# Instructions to follow
Without including any image, retype the records word for word.

== Supplied data

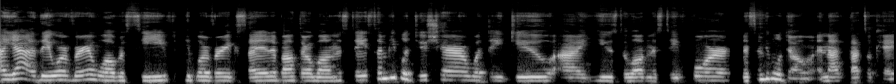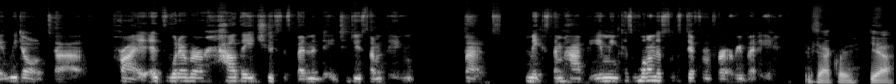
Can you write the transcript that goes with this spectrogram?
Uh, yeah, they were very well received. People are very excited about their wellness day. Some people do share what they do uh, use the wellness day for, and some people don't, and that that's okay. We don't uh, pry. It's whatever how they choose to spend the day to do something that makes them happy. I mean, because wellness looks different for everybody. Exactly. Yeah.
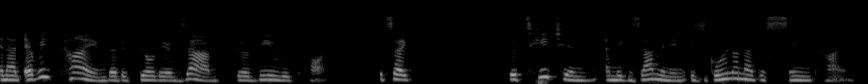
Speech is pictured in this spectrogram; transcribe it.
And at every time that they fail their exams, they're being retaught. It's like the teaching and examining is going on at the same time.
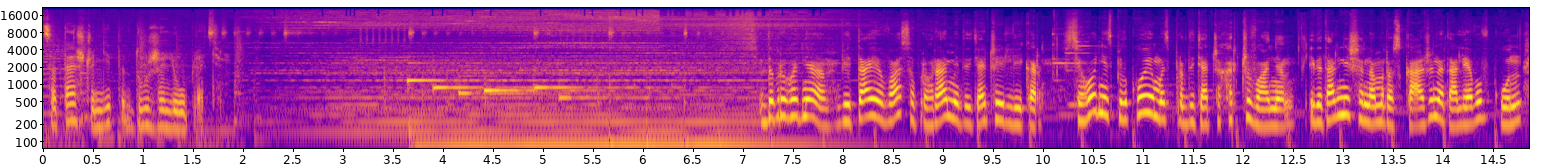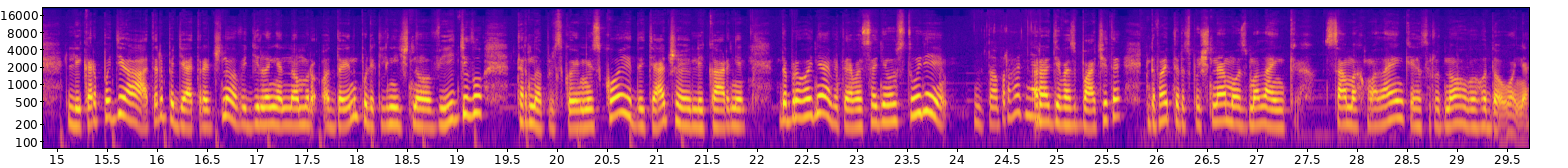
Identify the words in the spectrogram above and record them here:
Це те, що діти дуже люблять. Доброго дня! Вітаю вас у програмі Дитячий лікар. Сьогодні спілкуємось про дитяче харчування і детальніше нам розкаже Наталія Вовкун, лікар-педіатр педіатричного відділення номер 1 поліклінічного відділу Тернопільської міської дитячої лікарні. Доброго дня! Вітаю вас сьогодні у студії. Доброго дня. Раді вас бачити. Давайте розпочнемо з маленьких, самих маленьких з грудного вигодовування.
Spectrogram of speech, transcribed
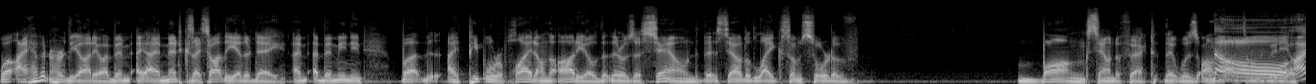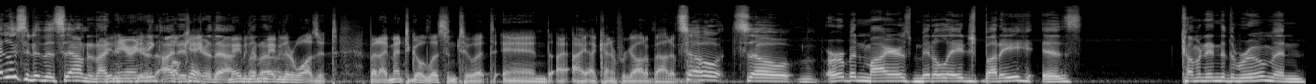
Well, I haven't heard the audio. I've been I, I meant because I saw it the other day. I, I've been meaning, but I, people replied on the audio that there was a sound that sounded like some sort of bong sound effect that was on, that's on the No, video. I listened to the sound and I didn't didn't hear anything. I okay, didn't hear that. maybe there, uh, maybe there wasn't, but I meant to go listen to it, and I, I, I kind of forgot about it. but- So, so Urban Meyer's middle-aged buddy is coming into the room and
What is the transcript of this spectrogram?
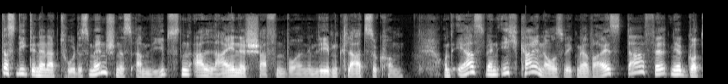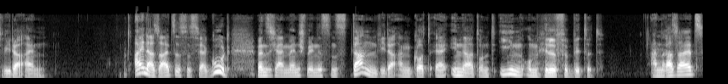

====

# Finished task
Can you write the transcript that goes with this spectrogram?
Uh, yeah, they were very well received. People are very excited about their wellness day. Some people do share what they do uh, use the wellness day for, and some people don't, and that that's okay. We don't uh, pry. It's whatever how they choose to spend the day to do something that makes them happy. I mean, because wellness looks different for everybody. Exactly. Yeah.
Speech is pictured in this spectrogram; transcribe it.
And at every time that they fail their exams, they're being retaught. It's like the teaching and examining is going on at the same time.
Identify the words in the spectrogram above and record them here:
Це те, що діти дуже люблять. Доброго дня! Вітаю вас у програмі Дитячий лікар. Сьогодні спілкуємось про дитяче харчування і детальніше нам розкаже Наталія Вовкун, лікар-педіатр педіатричного відділення номер 1 поліклінічного відділу Тернопільської міської дитячої лікарні. Доброго дня! Вітаю вас сьогодні у студії. Доброго дня. Раді вас бачити. Давайте розпочнемо з маленьких, самих маленьких з грудного вигодовування.
Spectrogram of speech, transcribed
Well, I haven't heard the audio. I've been I, I meant because I saw it the other day. I, I've been meaning, but I, people replied on the audio that there was a sound that sounded like some sort of bong sound effect that was on, that's on the No, video. I listened to the sound and I didn't didn't hear anything. I okay, didn't hear that. maybe there, uh, maybe there wasn't, but I meant to go listen to it, and I, I, I kind of forgot about it. but- So, so Urban Meyer's middle-aged buddy is coming into the room and
What is the transcript of this spectrogram?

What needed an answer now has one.